Marchi, Giuseppe Filippo Liberati (DNB00)
|←Marchant, Nathaniel||Dictionary of National Biography, 1885-1900, Volume 36
Marchi, Giuseppe Filippo Liberati
MARCHI, GIUSEPPE FILIPPO LIBERATI (1735?–1808), painter and engraver, was born in the Trastevere quarter of Rome, and there, when at the age of fifteen, came under the notice of Sir Joshua Reynolds, whom he accompanied to England in 1752. He studied in the St. Martin's Lane Academy, and became Reynolds's most trusted assistant, being employed to set his palette, paint his draperies, make copies, and sit for attitudes. The first picture painted by Reynolds when he settled in London was a portrait of young Marchi in a turban, which was much admired at the time, and engraved by J. Spilsbury in 1761; it is now the property of the Royal Academy. Marchi did not reside with Reynolds until 1764, when the following entry occurs in one of the latter's diaries: 'Nov. 22, 1764. Agreed with Giuseppe Marchi that he should live in my house and paint for me for one half-year from this day, I agreeing to give him fifty pounds for the same.' Marchi took up mezzotint engraving, and from 1766 to 1775 exhibited engravings, as well as an occasional picture with the Society of Artists, of which he was a member. His plates, which, though not numerous, are of excellent quality, include portraits of Miss Oliver (1767), Miss Cholmondeley (1768), Mrs. Bouverie and Mrs. Crewe (1770), Oliver Goldsmith (1770), Mrs. Hartley (1773), and George Colman (1773), all after Reynolds, and that of Princess Czartoriska (1777), from a picture by himself. Marchi was a clever copyist, but did not succeed in original portraiture; he tried at one time to establish himself at Swansea, but soon returned to the service of Sir Joshua, with whom he remained until the painter's death. Subsequently he was much employed in cleaning and restoring paintings by Reynolds work for which his intimate knowledge of the artist's technical methods well qualified him. Marchi died in London on 2 April 1808, aged 73.
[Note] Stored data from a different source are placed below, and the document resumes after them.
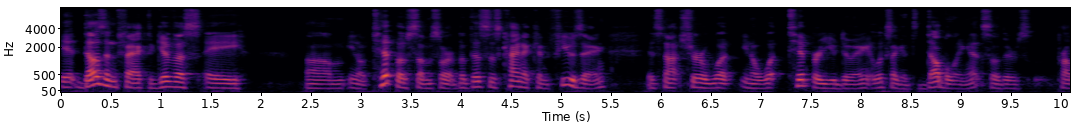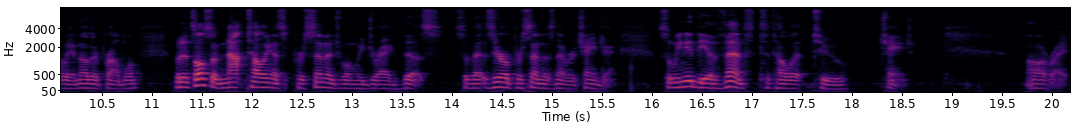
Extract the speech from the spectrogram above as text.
It does in fact give us a um, you know tip of some sort, but this is kind of confusing It's not sure what, you know, what tip are you doing. It looks like it's doubling it, so there's probably another problem. But it's also not telling us percentage when we drag this. So that 0% is never changing. So we need the event to tell it to change. All right.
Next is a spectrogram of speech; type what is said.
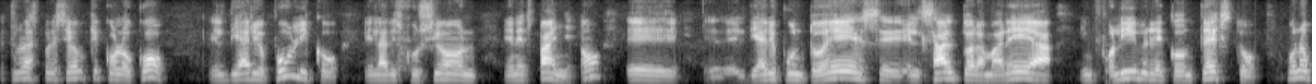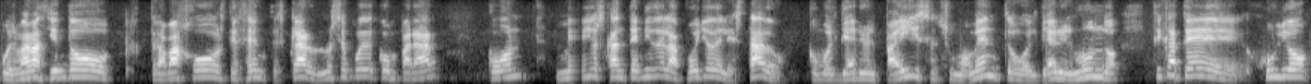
es una expresión que colocó el diario público en la discusión en España, ¿no? Eh, el diario.es, eh, El Salto, La Marea, Infolibre, Contexto, bueno, pues van haciendo trabajos decentes. Claro, no se puede comparar con medios que han tenido el apoyo del Estado, como el diario El País en su momento o el diario El Mundo. Fíjate, Julio,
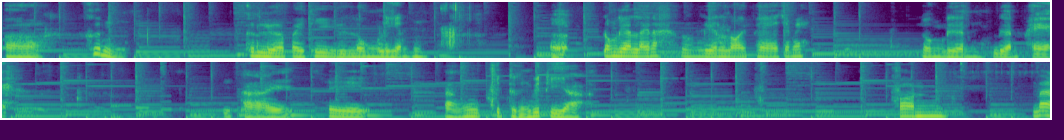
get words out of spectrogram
เอ่อขึ้น ขึ้นเรือไปที่โรงเรียน เออโรงเรียนอะไรนะโรงเรียนลอยแพใช่ไหมโรงเรียนเรือนแพที่ถ่ายใหนังคิดถึงวิทยา ตอนหน้า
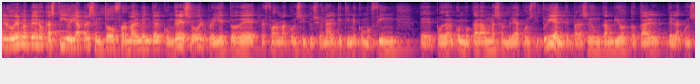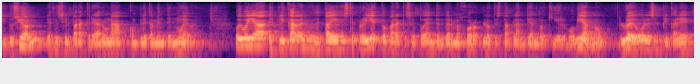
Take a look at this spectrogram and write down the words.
El gobierno de Pedro Castillo ya presentó formalmente al Congreso el proyecto de reforma constitucional que tiene como fin eh, poder convocar a una asamblea constituyente para hacer un cambio total de la constitución, es decir, para crear una completamente nueva. Hoy voy a explicarles los detalles de este proyecto para que se pueda entender mejor lo que está planteando aquí el gobierno. Luego les explicaré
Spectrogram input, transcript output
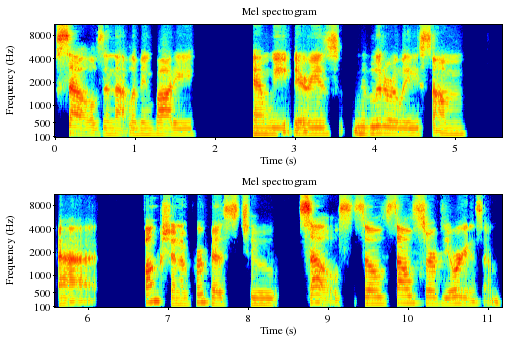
cells in that living body and we there is literally some uh, function and purpose to cells. So cells serve the organism.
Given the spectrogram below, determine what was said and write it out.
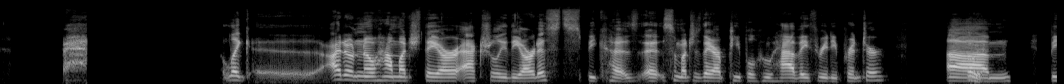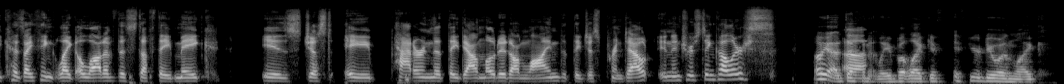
like uh, I don't know how much they are actually the artists because uh, so much as they are people who have a 3D printer. yeah. Um because I think like a lot of the stuff they make is just a pattern that they downloaded online that they just print out in interesting colors. Oh yeah, Uh, definitely. but like if if you're doing like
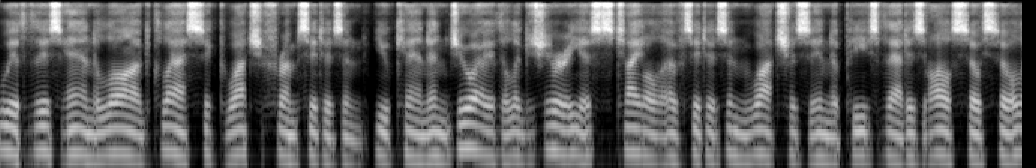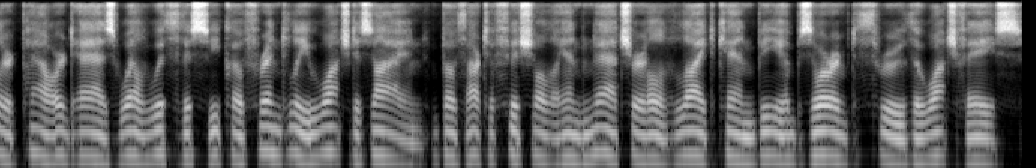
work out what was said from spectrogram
With this analog classic watch from Citizen, you can enjoy the luxurious style of Citizen watches in a piece that is also solar powered as well. With this eco friendly watch design, both artificial and natural light can be absorbed through the watch face.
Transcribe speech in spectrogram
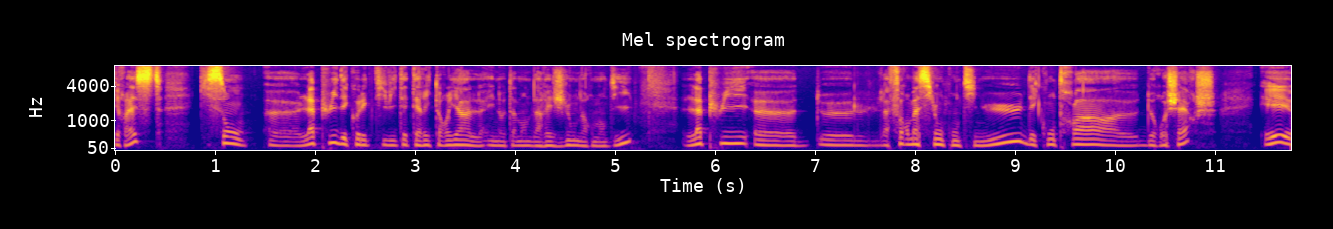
qui restent, qui sont euh, l'appui des collectivités territoriales et notamment de la région Normandie, l'appui euh, de la formation continue, des contrats euh, de recherche et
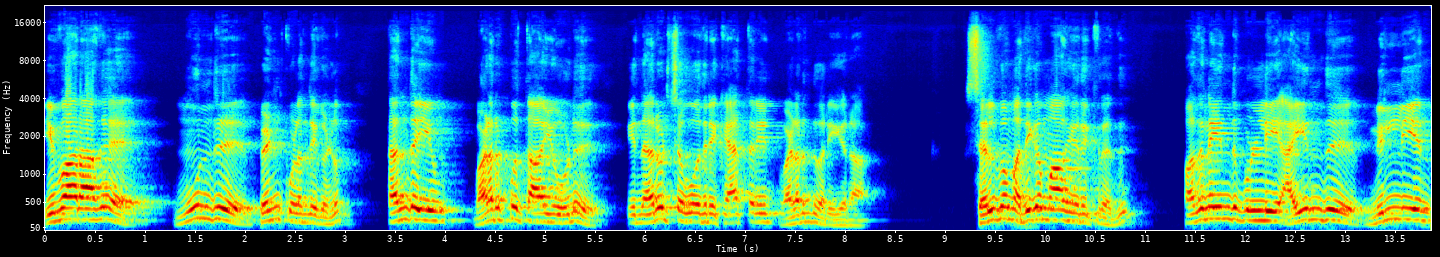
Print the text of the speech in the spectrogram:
இவ்வாறாக மூன்று பெண் குழந்தைகளும் தந்தையும் வளர்ப்பு தாயோடு இந்த அருட்சகோதரி கேத்தரின் வளர்ந்து வருகிறார். செல்வம் அதிகமாக இருக்கிறது. பதினைந்து புள்ளி ஐந்து மில்லியன்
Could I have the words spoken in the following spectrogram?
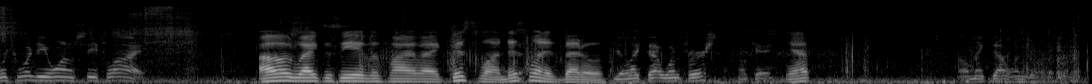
which one do you want to see fly? I would like to see if if I like this one. This one is better. You like that one first? Okay, Yep. I'll make that one go.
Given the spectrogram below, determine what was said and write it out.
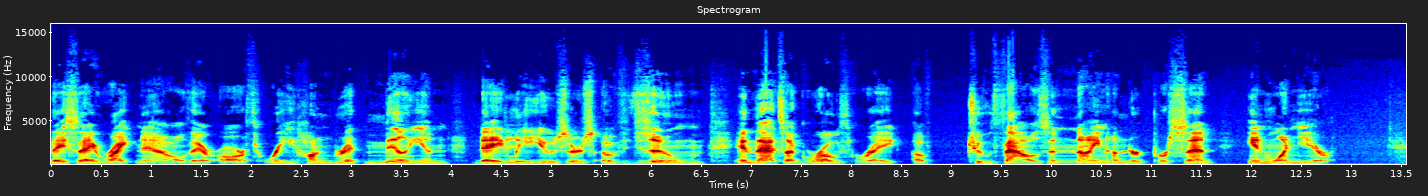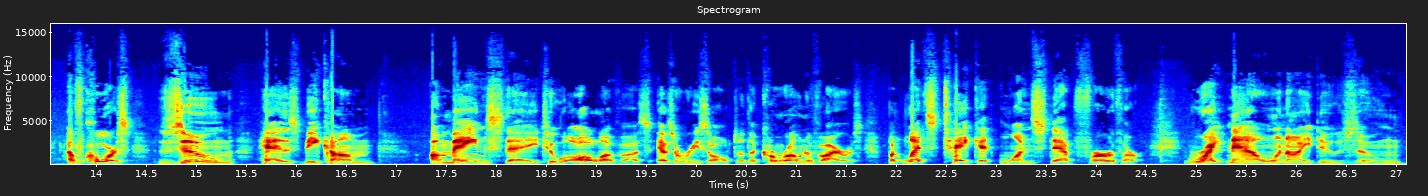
they say right now there are 300 million daily users of Zoom, and that's a growth rate of 2,900% in one year. Of course, Zoom has become a mainstay to all of us as a result of the coronavirus. But let's take it one step further. Right now, when I do Zoom,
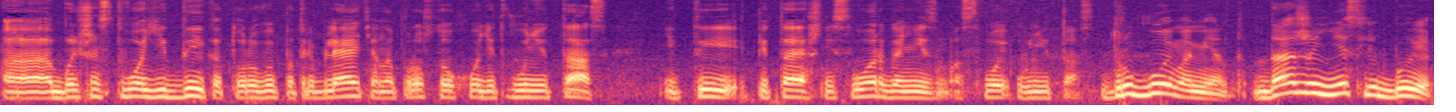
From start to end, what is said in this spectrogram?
большинство еды, которую вы потребляете, она просто уходит в унитаз. И ты питаешь не свой организм, а свой унитаз. Другой момент. Даже если бы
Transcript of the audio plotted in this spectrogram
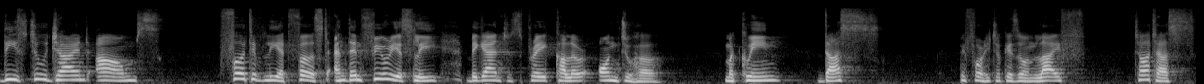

[Gent. Mag. 1808, i. 372; Northcote's Memoir of Sir J. Reynolds, 1813; Leslie and Taylor's Life and Times of Sir J. Reynolds, 1865; J. Chaloner Smith's British Mezzotinto Portraits; Society of Artists' Catalogues.]